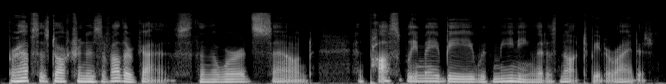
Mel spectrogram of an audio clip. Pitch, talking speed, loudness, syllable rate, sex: 130 Hz, 205 wpm, -22 LUFS, 5.6 syllables/s, male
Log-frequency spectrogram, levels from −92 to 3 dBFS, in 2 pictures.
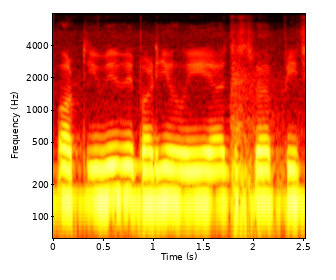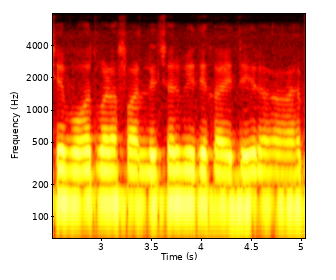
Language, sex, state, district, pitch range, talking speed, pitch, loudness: Hindi, male, Chandigarh, Chandigarh, 130-140 Hz, 180 wpm, 135 Hz, -13 LUFS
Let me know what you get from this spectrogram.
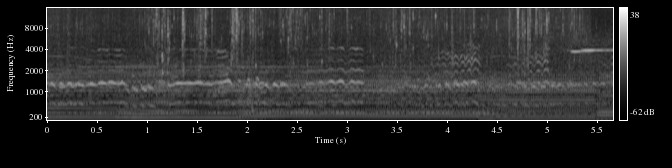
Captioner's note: frogs chirping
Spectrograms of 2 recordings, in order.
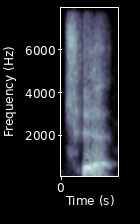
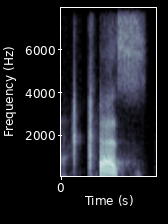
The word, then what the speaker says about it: chet: So there's you're talking about the chet. The chet. I'm being funny. Or if you're Ashkenazim, they say ches with a ches. They don't say chet.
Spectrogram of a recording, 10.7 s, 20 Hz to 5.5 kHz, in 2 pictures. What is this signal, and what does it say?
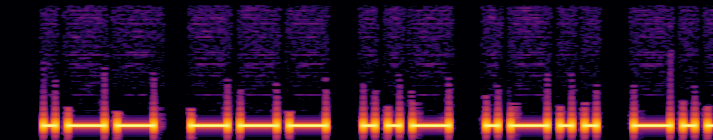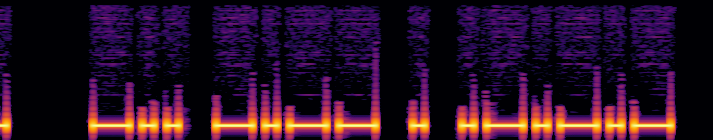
Morse code, heard as a keyed tone, about 13 wpm, 600 Hz. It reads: WOULD DYE.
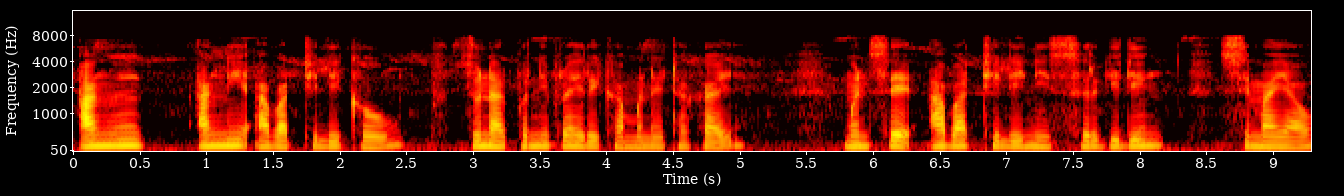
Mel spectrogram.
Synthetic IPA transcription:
aŋniʔabatʰːilikʰɯw | zunaɾpʰɯɾnipʰɾajɾikʰamɯnɯtʰakʰaj | mɯnseabatʰːilinisɯɾɡidiŋ | simajaw

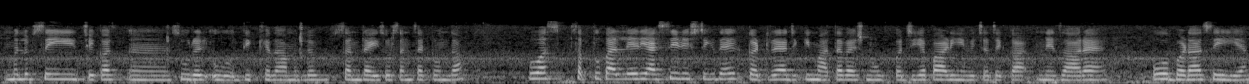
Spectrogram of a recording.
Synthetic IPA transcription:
mət̪ləbsəiːd͡ʒeːkaːsuːɾəd͡ʒd̪ɪkʰːeːd̪aːmət̪ləbsənɾaːisoːɾsənsɛʈɦõːnd̪aː | oːəssəb̚t̪õːpɛːlẽːɾɪaːsiːɖɪsʈɾɪkt̪ɛːkəʈɾːɛːd͡ʒeːkimaːt̪aːʋɛːʃnũːʊpːəɾd͡ʒiːãːpaːɽijãːʋɪt͡ʃːd͡ʒeːkaːnɪzaːɾaɛː | oːbəɽaːsəiːɛː

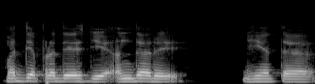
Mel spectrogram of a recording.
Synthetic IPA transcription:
mɐd̪ʱjəpɾɐd̪eːʃd͡ʑeːʔɐ̰̃nd̪əɾ | d͡ʒijə̃t̪ɐ

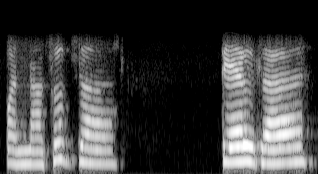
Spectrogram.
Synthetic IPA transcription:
pənːasut͡sd͡za | t̪ɛld͡za

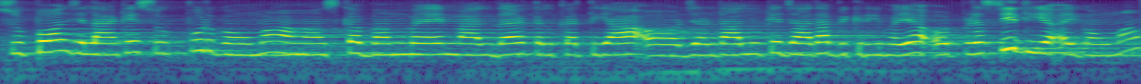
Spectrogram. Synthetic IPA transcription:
supɔld͡ʒilːakesukʰpuɾɡɔ̃w̃meəɦə̃skəbəmbəjmald̪əʈəlkət̪ijaɔːɾd͡ʒəɾd̪aluked͡ʒad̪abikɾiɦojəʔɔːɾpɾəsid̪ʱjəəjɡɔ̃w̃me

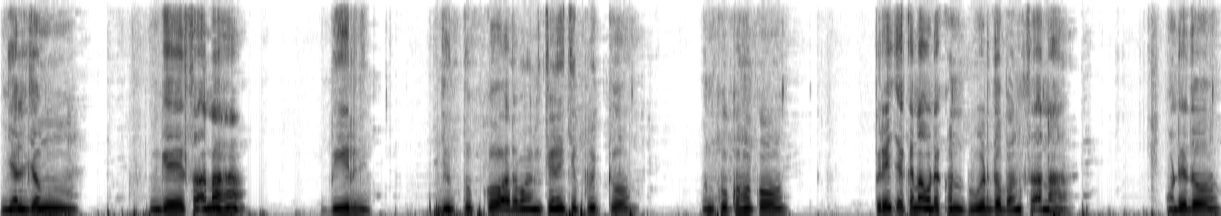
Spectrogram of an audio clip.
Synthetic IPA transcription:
ɲɛld͡ʒɔŋ | ɡɛsaʔnaɦa | biɾ | d͡ʒut̪uk̚kɔaɾbaŋt͡ʃɛɽ̃ɛt͡ʃipɾuc̚ˀkɔ | unkukɔɦɔ̃kɔ | pɛɾɛc̚akanaɔ̃ɖɛkʰɔnɾuwɛɾd̪ɔbaŋsaʔnaɦa | ɔ̃ɳɖɛd̪ɔ

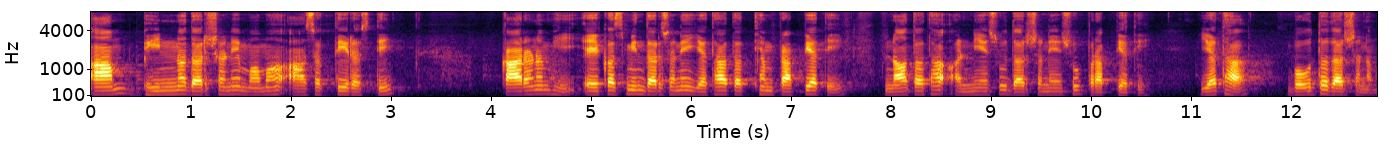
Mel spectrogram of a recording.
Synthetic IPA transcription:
aːmbʱinːɐd̪ɐɾʃɐneːmɐmɐɦɐ̰ʔa̰ːsɐk̚t̪iɾɐst̪i | kaːɾɐɳɐmɦieːkɐsmind̪ɐɾʃɐneːjɐt̪ʰaːt̪ɐt̪ʰjɐmpɾaːpjɐt̪e | nɐt̪ɐt̪ʰaʔɐ̰njeːʃud̪ɐɾʃɐneːʃupɾaːpjɐt̪e | jɐt̪ʰaː | bɐwd̪ʱɐd̪ɐɾʃɐnɐm

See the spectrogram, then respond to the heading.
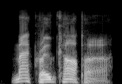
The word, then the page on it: Macrocarpa: British English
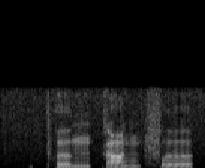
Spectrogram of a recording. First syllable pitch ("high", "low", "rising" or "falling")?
high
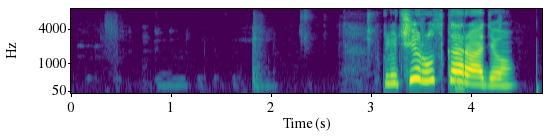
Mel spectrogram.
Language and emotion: Russian, neutral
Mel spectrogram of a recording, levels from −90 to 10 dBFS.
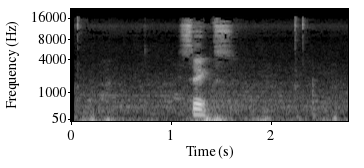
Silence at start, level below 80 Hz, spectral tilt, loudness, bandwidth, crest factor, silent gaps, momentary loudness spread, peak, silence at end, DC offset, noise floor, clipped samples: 0.05 s; -38 dBFS; -3.5 dB/octave; -20 LUFS; 16.5 kHz; 22 dB; none; 23 LU; -2 dBFS; 0.1 s; under 0.1%; -48 dBFS; under 0.1%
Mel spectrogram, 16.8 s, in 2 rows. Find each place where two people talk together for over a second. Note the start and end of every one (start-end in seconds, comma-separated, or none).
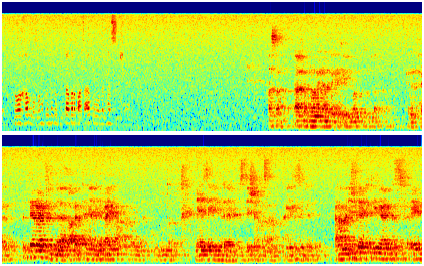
none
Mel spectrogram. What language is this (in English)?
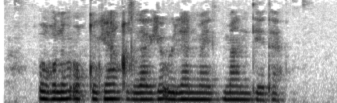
Uzbek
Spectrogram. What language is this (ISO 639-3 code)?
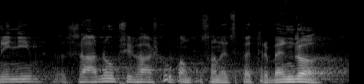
ces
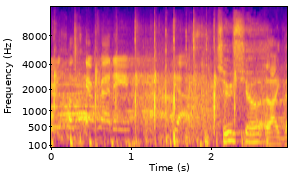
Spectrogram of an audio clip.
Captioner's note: cheering and applause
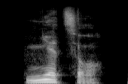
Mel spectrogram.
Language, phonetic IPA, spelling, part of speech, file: Polish, [ˈɲɛt͡sɔ], nieco, adverb / pronoun, Pl-nieco.ogg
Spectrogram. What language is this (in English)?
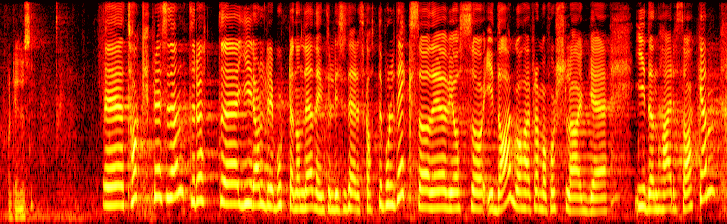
Norwegian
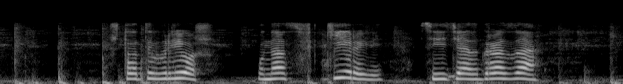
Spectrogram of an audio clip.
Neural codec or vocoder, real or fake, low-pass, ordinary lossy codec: codec, 16 kHz, 4 kbps, FreqCodec, larger model; fake; 7.2 kHz; none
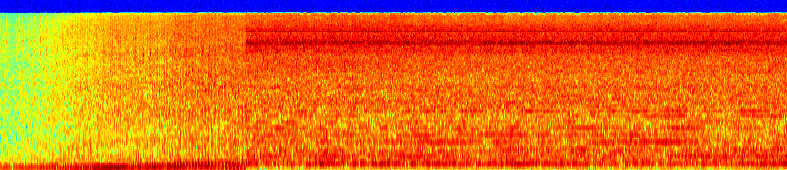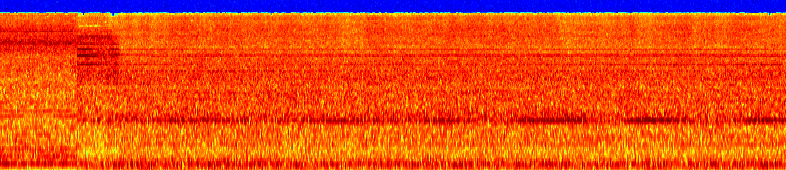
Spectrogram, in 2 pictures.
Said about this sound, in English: It's about the constant drone of jet engines as they whine up during a heady turn and you listening for problems as you're ascending to flight altitude.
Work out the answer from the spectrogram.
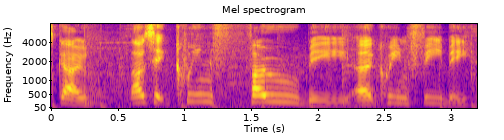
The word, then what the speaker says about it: Phoebe: Queen Phoebe. Was that pronounced Phoebe or Phoebe? I'm pretty sure it's Phoebe. I think Phoebe's one of those ones where it's not spelt the way you think it would be.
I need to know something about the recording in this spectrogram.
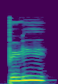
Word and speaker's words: plus: Okay, so you can see that I don't pronounce it final S.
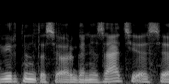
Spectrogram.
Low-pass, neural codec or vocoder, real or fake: 7.2 kHz; none; real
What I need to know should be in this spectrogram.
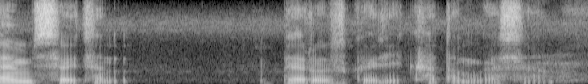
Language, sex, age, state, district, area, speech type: Kashmiri, male, 18-30, Jammu and Kashmir, Budgam, rural, spontaneous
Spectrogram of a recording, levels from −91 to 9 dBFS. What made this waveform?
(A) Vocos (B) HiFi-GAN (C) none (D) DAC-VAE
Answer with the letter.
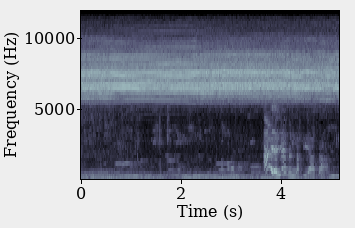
C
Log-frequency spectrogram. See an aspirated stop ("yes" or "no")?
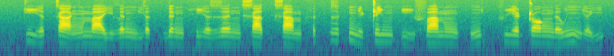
no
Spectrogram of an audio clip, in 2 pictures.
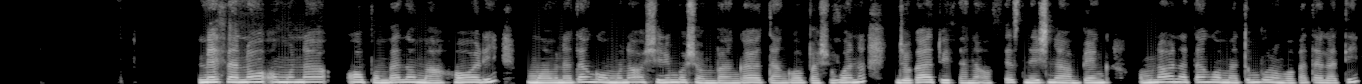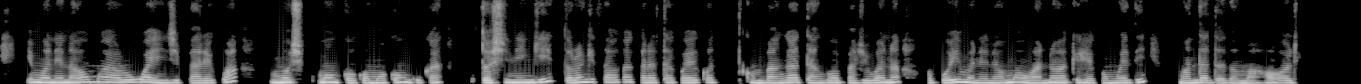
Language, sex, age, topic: Oshiwambo, female, 18-24, finance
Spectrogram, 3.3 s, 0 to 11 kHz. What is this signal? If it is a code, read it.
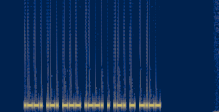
Morse code, heard as a keyed tone, about 52 wpm, 700 Hz. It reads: PROPERTY
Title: Sentences from Top 1000 Words - New Word Drill - 50wpm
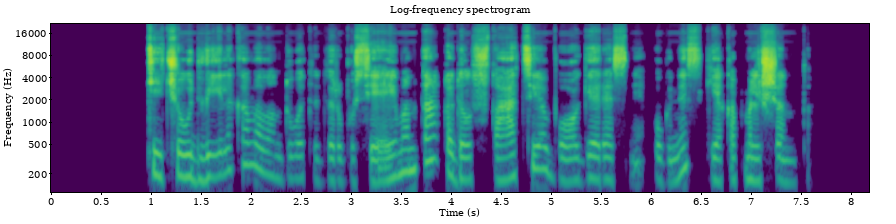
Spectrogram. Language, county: Lithuanian, Alytus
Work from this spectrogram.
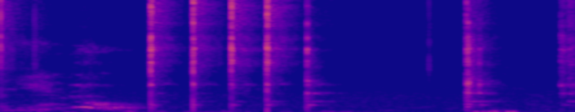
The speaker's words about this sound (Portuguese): Isso é um isqueiro? Você anda fumando?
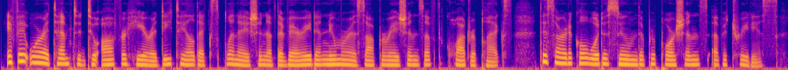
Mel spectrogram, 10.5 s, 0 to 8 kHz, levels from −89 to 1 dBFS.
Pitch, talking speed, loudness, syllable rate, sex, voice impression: 165 Hz, 160 wpm, -18 LUFS, 5.6 syllables/s, female, very feminine, very middle-aged, thin, slightly relaxed, slightly weak, slightly dark, very soft, very clear, fluent, cute, very intellectual, very refreshing, very sincere, very calm, very friendly, very reassuring, unique, very elegant, very sweet, lively, very kind, very modest, light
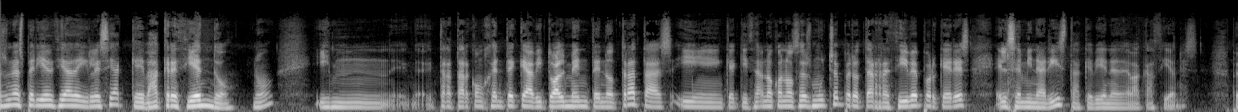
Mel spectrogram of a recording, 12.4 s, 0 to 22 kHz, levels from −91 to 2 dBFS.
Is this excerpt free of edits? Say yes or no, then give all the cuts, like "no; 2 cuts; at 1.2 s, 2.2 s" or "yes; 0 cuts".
no; 1 cut; at 1.2 s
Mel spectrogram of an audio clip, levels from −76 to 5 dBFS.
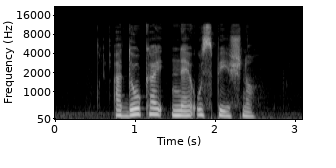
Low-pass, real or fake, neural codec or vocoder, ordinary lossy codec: none; real; none; none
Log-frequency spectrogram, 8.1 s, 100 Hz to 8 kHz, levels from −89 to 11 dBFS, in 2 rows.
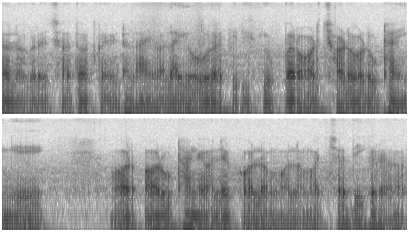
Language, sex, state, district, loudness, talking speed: Hindi, male, Chhattisgarh, Jashpur, -23 LUFS, 190 wpm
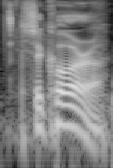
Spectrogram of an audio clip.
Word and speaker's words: Sikora: I mean, unless you pronounce it the Polish way, which is Sikora. – Okay. So then I'm not saying it right. – No, my God. I mean, I like to say Sikora because it's fun to say it like that, but my dad always gives me grief.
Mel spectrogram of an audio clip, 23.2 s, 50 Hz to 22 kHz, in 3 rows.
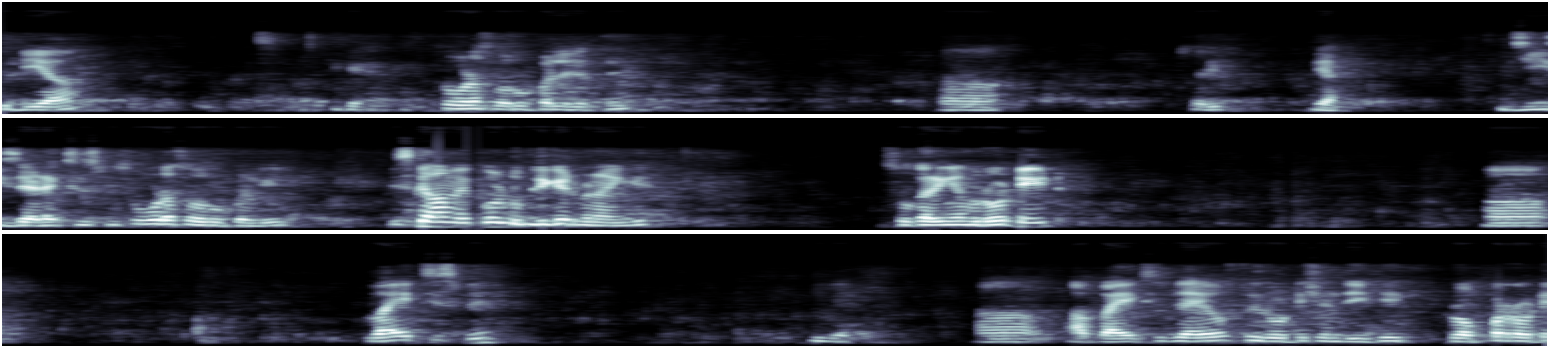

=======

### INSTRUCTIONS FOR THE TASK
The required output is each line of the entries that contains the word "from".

### FINISHED EXERCISE
Log-frequency spectrogram, levels from −92 to 3 dBFS, in 2 pictures.
Let me know what you get from this spectrogram.
Mel spectrogram of a recording, levels from −90 to 10 dBFS.
Work out the answer from the spectrogram.
Spectrogram of a recording, levels from −91 to 9 dBFS. What made this waveform?
Title: Sentences from Top 1000 Words - New Word Drill - 50wpm
Work from this spectrogram.
Mel spectrogram, 10.5 s, 0 to 8 kHz, levels from −89 to 1 dBFS.
Mel spectrogram of a recording, 12.4 s, 0 to 22 kHz, levels from −91 to 2 dBFS.
Mel spectrogram of an audio clip, levels from −76 to 5 dBFS.
Log-frequency spectrogram, 8.1 s, 100 Hz to 8 kHz, levels from −89 to 11 dBFS, in 2 rows.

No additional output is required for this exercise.